PARIS. -- My 10-day adventure in Paris is about to come to an end.
It is 6:30 p.m. on Wednesday in Paris and I board a plane bound for Seattle at 1:30 p.m. on Thursday.
My time here has been just short of indescribable. I checked off everything on my must-see list, including the Eiffel Tower, the Louvre, the Orsay, the Latin Quarter, Champs Élysées, Notre Dame, the Sorbonne, the Arc de Triomphe, the Shakespeare and Company Bookstore, Oscar Wilde's tomb and several other places recommended by friends.
Watching the Bastille Day fireworks from a comfortable chair in the Tuileries garden last night was a fitting climax to a glorious trip. The fireworks are set off in part at the Eiffel Tower, making for some amazing bursts of color and sparkles.
I finished my last full day on a high note. One of my friends urged me to visit the Orsay museum, where I saw original work of such masters as Van Gogh, Gauguin, Degas, Renoir, Monet and Cezanne. While the Louvre is certainly more famous, housing the Mona Lisa and Venus de Milo, I found the Orsay easiest to tour and the most rewarding. The air conditioning helped.
Things I learned and may help future visitors to Paris:
- The subway system is superb and fairly easy to navigate once you get the hang of it.
- Eating at a neighborhood cafe for every meal is too costly and too boring. Look for one of the many small grocery stores, where you can buy pre-made salads, bottled water, ice tea, etc. My room at the Normandy Hotel has a fridge, so I even bought a carton of OJ, yogurt and cheese for cheap and quick breakfasts.
- The first seven days I shared a flat with a traveling partner and it was great. We prepared our own breakfasts and several of our meals there. We also had laundry facilities. We paid about $630 for the week. For comparison, my hotel room is $95 a night.
- French friends warned me of pickpockets, so I was extra careful when I was out among crowds.
- Street beggars are not uncommon.
- Cafes are great places for people watching and sometimes the wifi is free. But it does not always work.
- Subway maps and a Paris street map are a must. I found the Rick Steves Paris 2015 guidebook a handy source of information.
- Pack some old clothes that you won't mind discarding at trip's end because you will find yourself buying more gifts and items for yourself than you anticipated. So, au revoir to my 2013 Bloomsday T-shirt, among other things. I came with one checked bag and a carry-on. You can, too.
OK, that's it for my tips.

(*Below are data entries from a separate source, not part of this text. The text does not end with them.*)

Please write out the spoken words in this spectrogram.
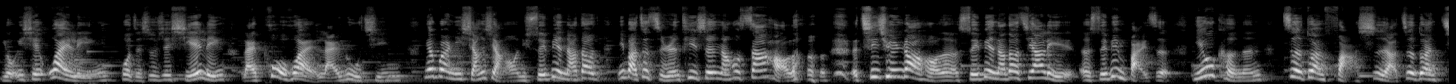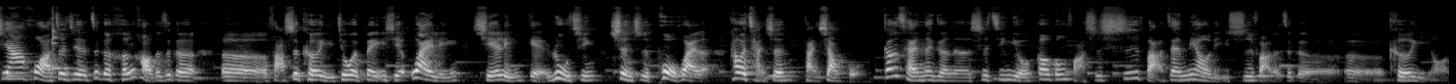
有一些外灵或者是一些邪灵来破坏、来入侵。要不然你想想哦，你随便拿到，你把这纸人替身，然后扎好了，七圈绕好了，随便拿到家里，呃，随便摆着，也有可能这段法事啊，这段佳话，这件这个很好的这个呃法事可以就会被一些外灵邪灵给入侵，甚至破坏了，它会产生反效果。刚才那个呢，是经由高公法师施法在庙里施法的这个呃科仪哦。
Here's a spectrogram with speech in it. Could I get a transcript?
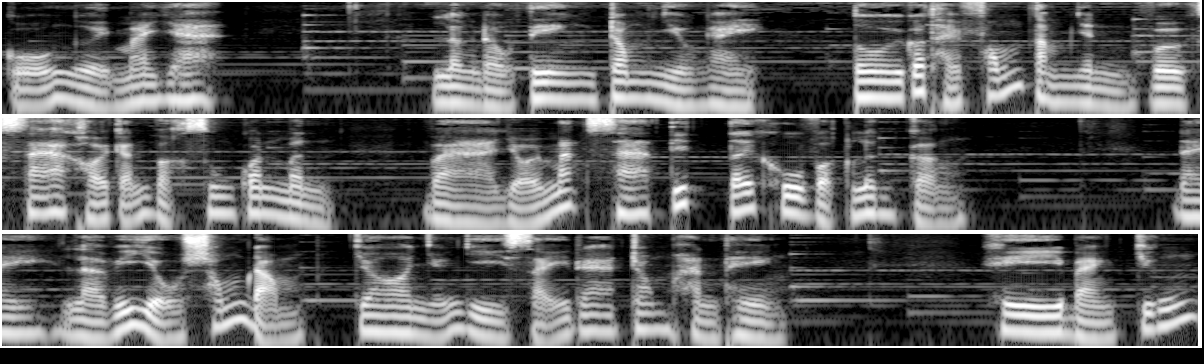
của người maya. Lần đầu tiên trong nhiều ngày, tôi có thể phóng tầm nhìn vượt xa khỏi cảnh vật xung quanh mình và dõi mắt xa tít tới khu vực lân cận. Đây là ví dụ sống động cho những gì xảy ra trong hành thiền. Khi bạn chứng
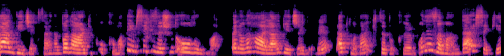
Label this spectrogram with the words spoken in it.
ben diyecek zaten bana artık okuma. Benim 8 yaşında oğlum var. Ben onu hala geceleri yatmadan kitap okuyorum. O ne zaman derse ki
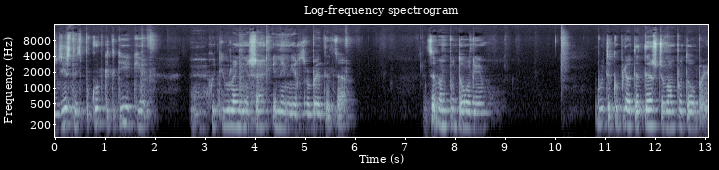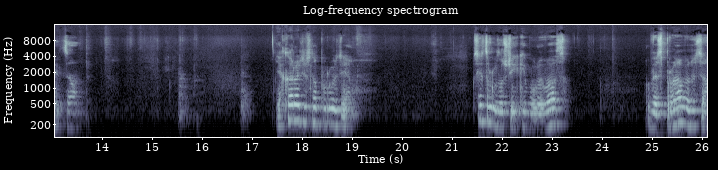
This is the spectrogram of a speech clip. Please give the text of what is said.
здійснить покупки такі, які е, хотів раніше і не міг зробити це. Це вам по долі. Будете купляти те, що вам подобається. Яка радість на порозі? Всі труднощі, які були вас, ви справилися,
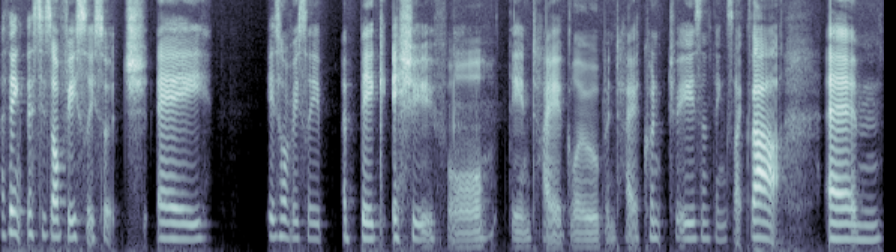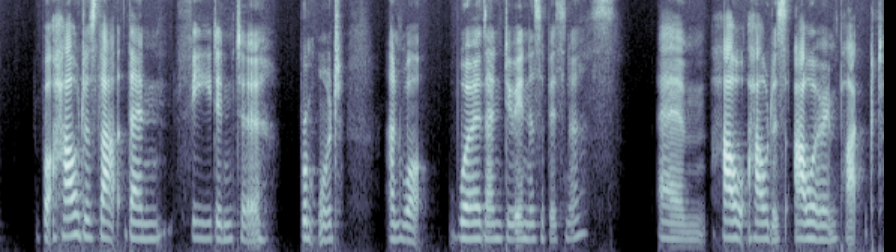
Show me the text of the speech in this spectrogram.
I think this is obviously such a it's obviously a big issue for the entire globe, entire countries, and things like that. Um, but how does that then feed into Bruntwood and what we're then doing as a business? Um, how how does our impact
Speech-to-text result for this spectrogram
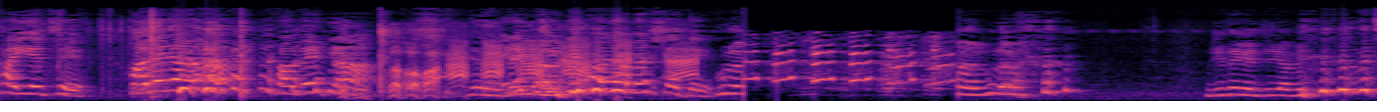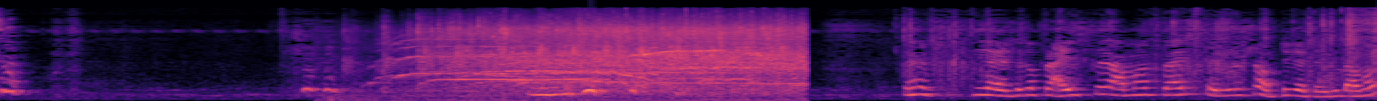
খাইয়েছে হবে না হবে না আমার সাথে জিতে গেছি আমি ঠিক আছে তোকে প্রাইস আমার প্রাইস এগুলো সব ঠিক আছে এগুলো আমার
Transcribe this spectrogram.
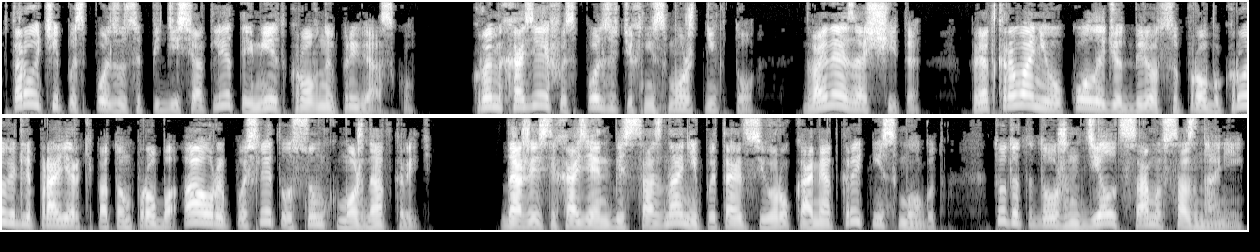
Второй тип используется 50 лет и имеет кровную привязку. Кроме хозяев, использовать их не сможет никто. Двойная защита. При открывании укола идет, берется проба крови для проверки, потом проба ауры, после этого сумку можно открыть. Даже если хозяин без сознания пытается его руками открыть, не смогут. Тот это должен делать сам и в сознании.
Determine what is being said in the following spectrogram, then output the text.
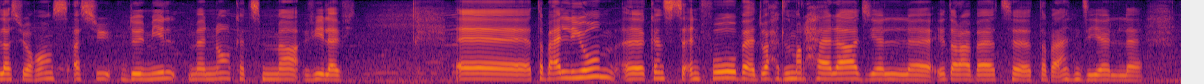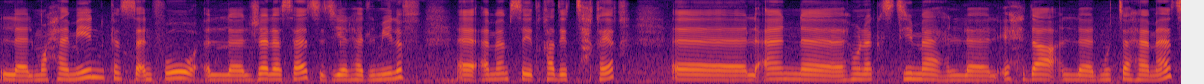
l'assurance Assu 2000 maintenant كتسمى Vilavi آه، طبعا اليوم آه، كنستأنفوا بعد واحد المرحلة ديال إضرابات آه، طبعا ديال المحامين. كنستأنفوا الجلسات ديال هذا الملف أمام السيد قاضي التحقيق. آه، الآن آه، هناك استماع لإحدى المتهمات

As I prepare to leave the City of Lights and so much grand history, I am brought back to Earth by the memory of a phone call from Indiana today. I recently met with a funeral director to pre-plan my funeral. I know, macabre, right? I have no plans to end my life story any time soon, but I want to make things easy for my son. Anyway, the funeral director called, not knowing I was in Paris, to see if I had any questions about the plan we agreed upon. I explained that I was in France and we agreed to connect later. Much, much later, I hope, because there are other parts of Europe I hope to see in the future. But none will top Paris.